The 2nd International Urban Sketching Symposium began on the morning of July 21 at FBAUL in the hilly but central Chiado district of Lisbon, and after meeting lots of familiar faces and new people at the morning meet-up, and getting our bag of goodies (free sketchbooks, including a gorgeous one by new company Stillman and Birn), it was time for the first workshop. The last workshop that I took in Portland was that of Frank Ching, the famed architecture professor emeritus from the University of Washington in Seattle, and so it was that my first workshop was also led by him, alongside Lisbon Urban Sketcher Pedro Cabral (great sketcher, and a nice guy). It was a very exciting workshop to be part of; also in attendance were Eduaro Bajzek from Brazil, whose work I’ve loved for ages, Melanie Reim from New York, who is an inspiration, and Joao Pinheiro, also from Brazil, who was the winner of the Urban Sketchers fellowship to come to Lisbon as the official symposium correspondent. Frank came around to everyone offering good solid advice, pointing out what could be improved, and same as last time you come away really remembering what he has said. Above, a yellow tram pulls itself up to the Largo Chiado, as an urban sketcher busily sketches away on the street corner.

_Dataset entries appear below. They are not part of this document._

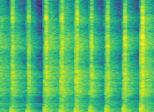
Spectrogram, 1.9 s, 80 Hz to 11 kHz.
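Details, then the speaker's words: Dacia Spring, 65 hp: sharp plastic clacks about five a second as the front bumper is struck. Loud over cobblestones and first thought to be the anti-roll bar, it is actually loose bumper retaining clips; pressing the bumper stops it. "Das sind einfach nur diese blöden Drecksklammern von der Stoßstange und die sind so laut, dass du denkst, dein Auto fällt innen auseinander, wenn der über Holpersteine fährst."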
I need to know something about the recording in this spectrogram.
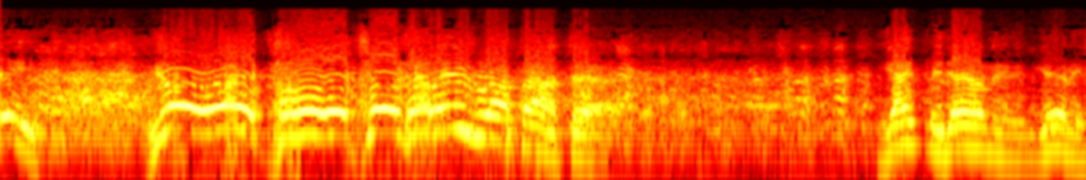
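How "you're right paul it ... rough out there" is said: hammed-up agreement. Calling out agreement mid-meeting.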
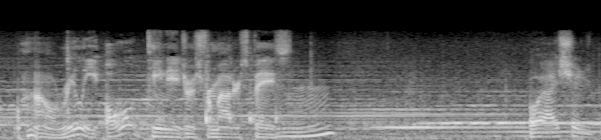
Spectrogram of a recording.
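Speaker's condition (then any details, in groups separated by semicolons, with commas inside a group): No condition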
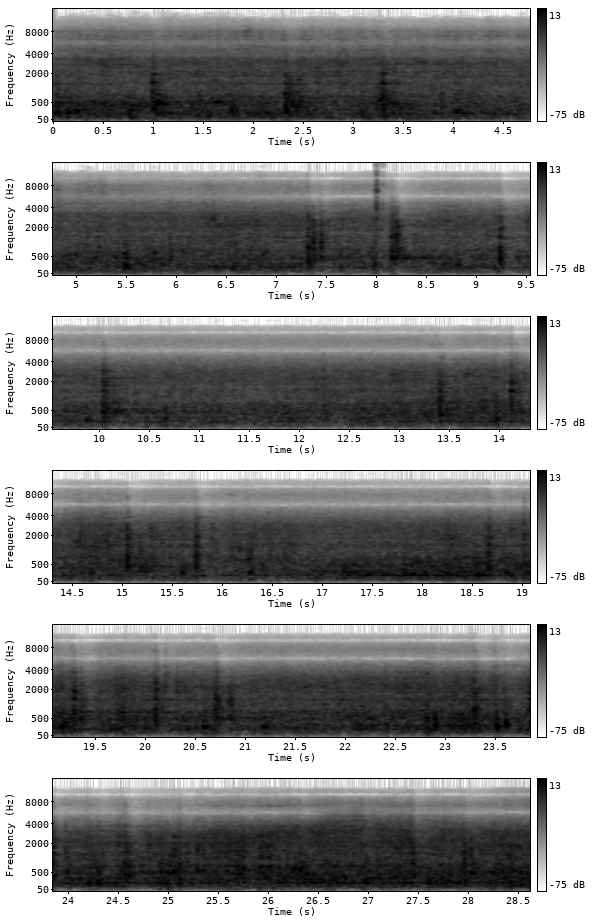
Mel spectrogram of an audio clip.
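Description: Steam-hauled passenger coaches rolling slowly past, their wheels clicking irregularly over the rail joints. A hiss of steam from the train grows louder near the end.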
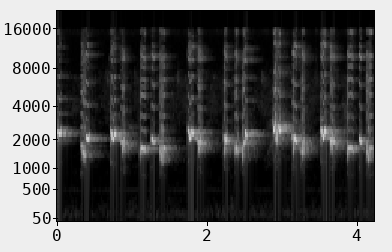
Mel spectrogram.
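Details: Yellow-vented bulbul in the long rapid 'ropelan' style with 'nguklik ngecruk' phrases, used for training cage birds: bubbly, gurgling two-part notes falling in pitch, delivered in quick bursts about every half second, clean and close.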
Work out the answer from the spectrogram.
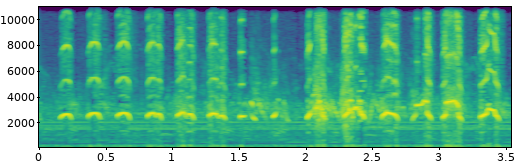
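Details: Osprey at Dunrovin Ranch, morning of 3 May 2021 around eight o'clock, first fish of the day: a fast run of high, clear chirped whistles, about two per second, steady and evenly spaced, with a faint low hum underneath.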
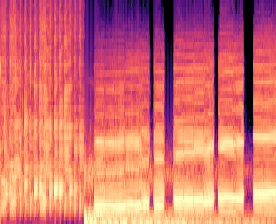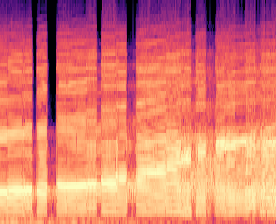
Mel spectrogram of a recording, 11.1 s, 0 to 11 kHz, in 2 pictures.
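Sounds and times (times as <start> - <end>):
psytrance synthesizer line: 1.7 - 11.0
steady low bass: 1.7 - 11.0.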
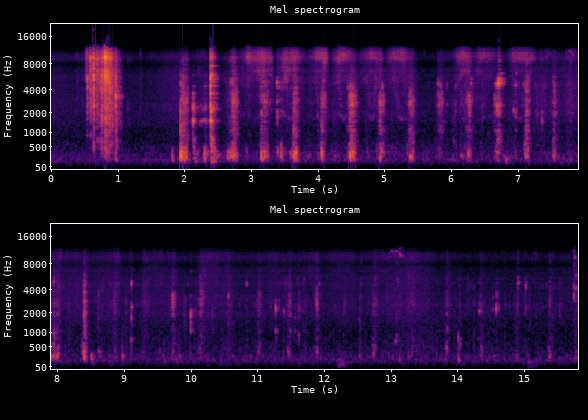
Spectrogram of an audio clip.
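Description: Closed-mouth chewing, made for eating-sound music, with a quick run of crunchy, crackly bites, starting with a louder burst then settling into steady irregular chomps that fade softer over time. No talking.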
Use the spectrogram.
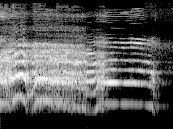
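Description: A rooster crows nearby, one loud, drawn-out cock-a-doodle-doo that rises and then trails off, heard on its own.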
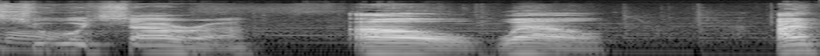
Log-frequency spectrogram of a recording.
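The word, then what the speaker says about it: Shugo Chara: You just mentioned Shugo Cara earlier. Oh, it's Oh, because you're you're pronouncing it wrong. It's Shuara.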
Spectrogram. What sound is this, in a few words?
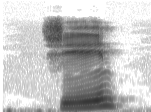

Above is the famous cafe “A Brasileira” on Rua Garrett. Below, the statue of ‘O Chiado’ himself, the poet António Ribeiro. while sketching this, a very loud street shouter stood next to me and announced to the world in several languages, via the medium of a plastic glass, that he was the emperor of the world or something. We were being filmed by Portuguese TV at the time, and so perhaps he felt that it was an opportunity to spread his message of global overlordship, though I’m sure he is there every day. Well I had to sketch him. If it turns out he does rule the world, I can say I did a drawing of him when he was just a simple street shouter.